Coire Loch is a small lochan nestled amongst old Scots pines (PInus sylvestris) at the east end of Glen Affric.

After spending a couple of hours at the oak tree (Quercus petraea) and young hazel (Corylus avellana) near Badger Falls in Glen Affric in early July, which I wrote about in the first part of this blog, I headed further west to Dog Falls, where the footpath to Coire Loch begins. Before setting out to walk to the loch though, I spent some time looking around the area near the falls themselves – in previous years I’ve found quite a lot of interest in a small clearing there. Continue reading…

The way to Coire Loch, part 1

VIew up the Affric River towards Dog Falls, from the footpath that leads to Coire Loch.

VIew up the Affric River towards Dog Falls, from the footpath that leads to Coire Loch.

I wrote a blog recently about a day in Glen Affric in early June, when I was suffering from sciatica in my leg, which limited my mobility. Unfortunately, the sciatica got worse after that, so I wasn’t able to make any more trips out to the Caledonian Forest for a couple of weeks. By 6th July, I was feeling somewhat better again, so I decided to return to Glen Affric, with the goal of walking from the Dog Falls area to Coire Loch, to give my leg a gentle work-out, as I’d been encouraged to exercise as part of the recovery process. Continue reading…

Life on a bird cherry tree

Red-legged shield bug (Pentatoma rufipes) on the leaf of a bird cherry at Dundreggan.

Red-legged shield bug (Pentatoma rufipes) on the leaf of a bird cherry at Dundreggan.

On the 3rd of July I was out at Dundreggan for a couple of meetings, and in between them there was a gap of an hour or two. I decided to go and have a look for some invertebrates on some of the trees near the buildings there, thinking especially of some aspen trees (Populus tremula) along one of the burns. However, on my way to them, I made a slight detour to a couple of bird cherry trees (Prunus padus) at the far end of the field where our tree nursery is situated.

Continue reading…

Early summer in Glen Affric, part 2

Chickweed wintergreen (Trientalis europaea) in flower near Loch Beinn a'Mheadhoin in Glen Affric.

Chickweed wintergreen (Trientalis europaea) in flower near Loch Beinn a’Mheadhoin in Glen Affric.

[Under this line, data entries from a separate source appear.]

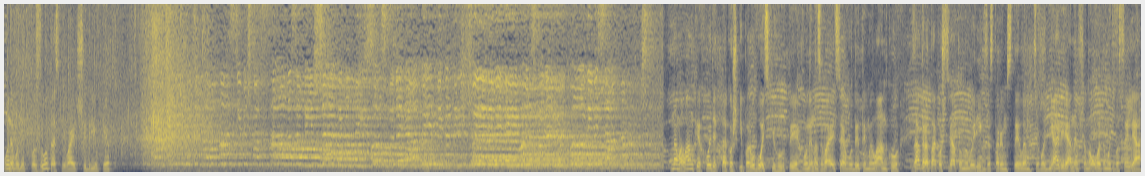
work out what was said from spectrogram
Вони водять козу та співають щедрівки. На Маланки ходять також і пароводські гурти. Вони називаються водити Миланку. Завтра також свято Новий рік за старим стилем. Цього дня віряни вшановуватимуть Василя.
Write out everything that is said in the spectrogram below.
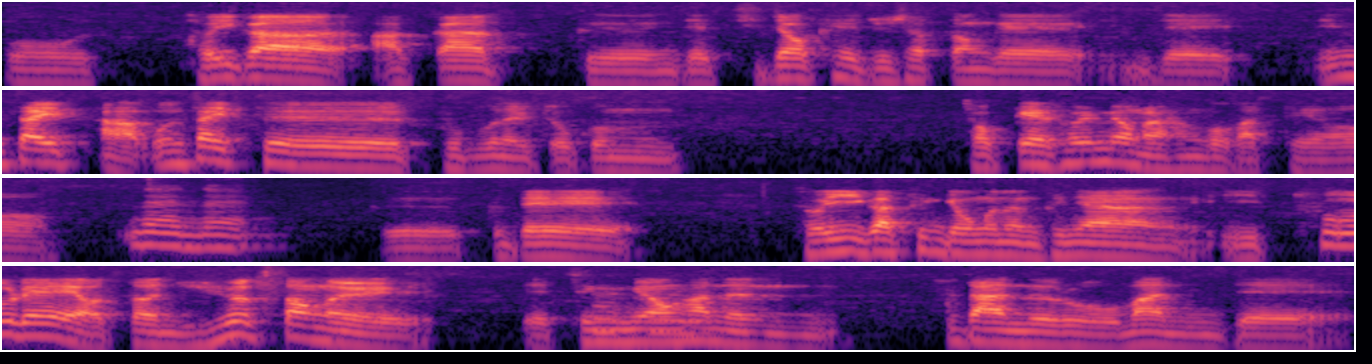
뭐 저희가 아까 그 이제 지적해 주셨던 게 이제 insight 아 onsite 부분을 조금 적게 설명을 한 것 같아요. 네네. 그 근데 저희 같은 경우는 그냥 이 tool의 어떤 유효성을 증명하는 수단으로만 이제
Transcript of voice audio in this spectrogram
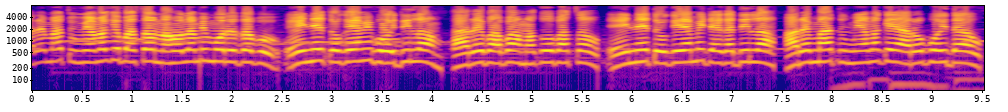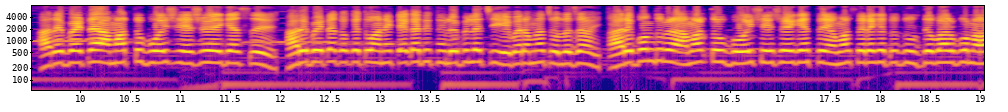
আরে মা, তুমি আমাকে বাঁচাও না হলে আমি মরে যাব। এই নে, তোকে আমি বই দিলাম। আরে বাবা, আমাকেও বাঁচাও। এই নে, তোকে আমি টাকা দিলাম। আরে মা, তুমি আমাকে আরও বই দাও। আরে বেটা, আমার তো বই শেষ হয়ে গেছে। আরে বেটা, তোকে তো অনেক টাকা দিয়ে তুলে ফেলেছি, এবার আমরা চলে যাই। আরে বন্ধুরা, আমার তো বই শেষ হয়ে গেছে। আমার ছেলেকে তো তুলতে পারব না।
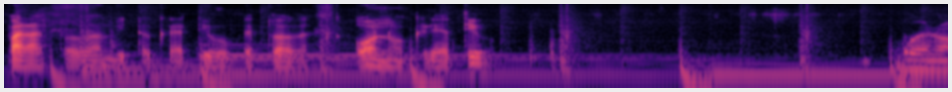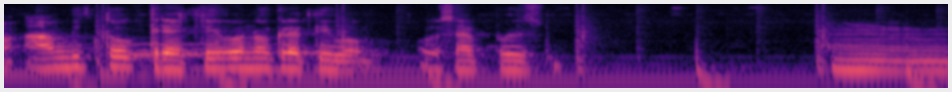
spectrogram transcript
para todo ámbito creativo que tú hagas o no creativo? Bueno, ámbito creativo o no creativo, o sea, pues mm,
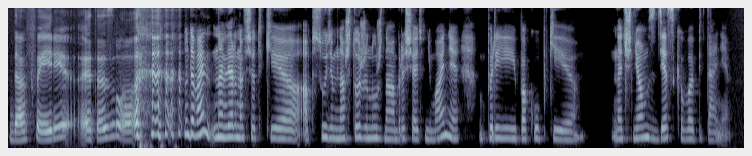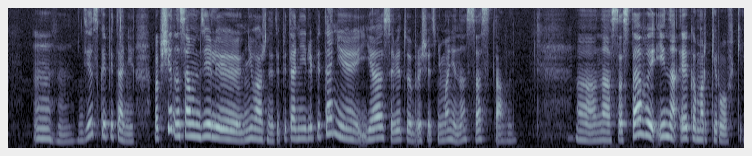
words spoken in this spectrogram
Да, Фейри — это зло. Ну, давай, наверное, все таки обсудим, на что же нужно обращать внимание при покупке. Начнем с детского питания. Угу. Детское питание. Вообще, на самом деле, неважно, это питание или питание, я советую обращать внимание на составы. А, на составы и на эко-маркировки.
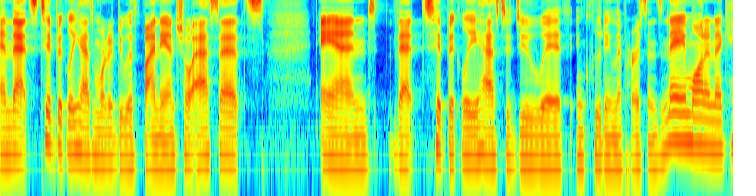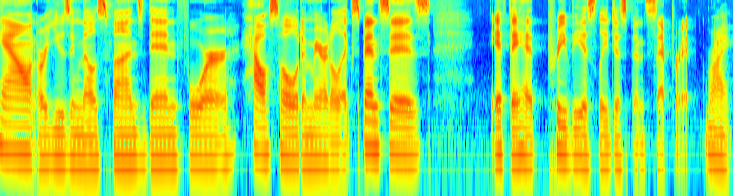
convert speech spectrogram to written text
and that's typically has more to do with financial assets. And that typically has to do with including the person's name on an account or using those funds then for household and marital expenses if they had previously just been separate. right.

On Sunday 8th June, after spending more than two hours with an oak tree (Quercus petraea) and a young hazel (Corylus avellana) beside the road at the eastern end of Glen Affric, just above Badger Falls (see Part 1 of this blog), I drove a little further into the glen. As I often do, I stopped near Dog Falls, as I wanted to look at some aspen trees (Populus tremula) that are growing beside the road there, just at the falls themselves. Continue reading…

Early summer in Glen Affric, part 1

Aspen (Populus tremula) and Scots pines (Pinus sylvestris) over looking Loch Beinn a'Mheadhoin in Glen Affric.

Aspen (Populus tremula) and Scots pines (Pinus sylvestris) overlooking Loch Beinn a’Mheadhoin in Glen Affric.

On the 8th of June I went out to Glen Affric for a gentle day of photography. I’d been suffering from sciatica in one of my legs recently, so I wasn’t very mobile, but the advice I’d received was that exercise is good for the condition. My plan therefore was to see if I could find some good subjects for photography along the roadside in the glen, so that I wouldn’t have to walk too far. I reasoned that this would avoid putting undue stress on my leg, while at the same time enabling me to fulfil my creative desires with the camera. Continue reading…

Life and death in an aspen tree

Trunks and leaves of an aspen tree at Dundreggan.

Trunks and leaves of an aspen tree at Dundreggan.

In a recent blog I wrote about the fallen giants – some of the large Scots pines (Pinus sylvestris) and oaks (Quercus petraea) that were blown down by the powerful storm that hit Dundreggan on the night of 5th December 2013. Since then, we’ve continued to find other trees throughout the woodland on the estate that were either uprooted and blown over, or had substantial limbs broken off them. This blog entry is about one of those – an aspen tree (Populus tremula) – that lost part of a major branch in the storm. Continue reading…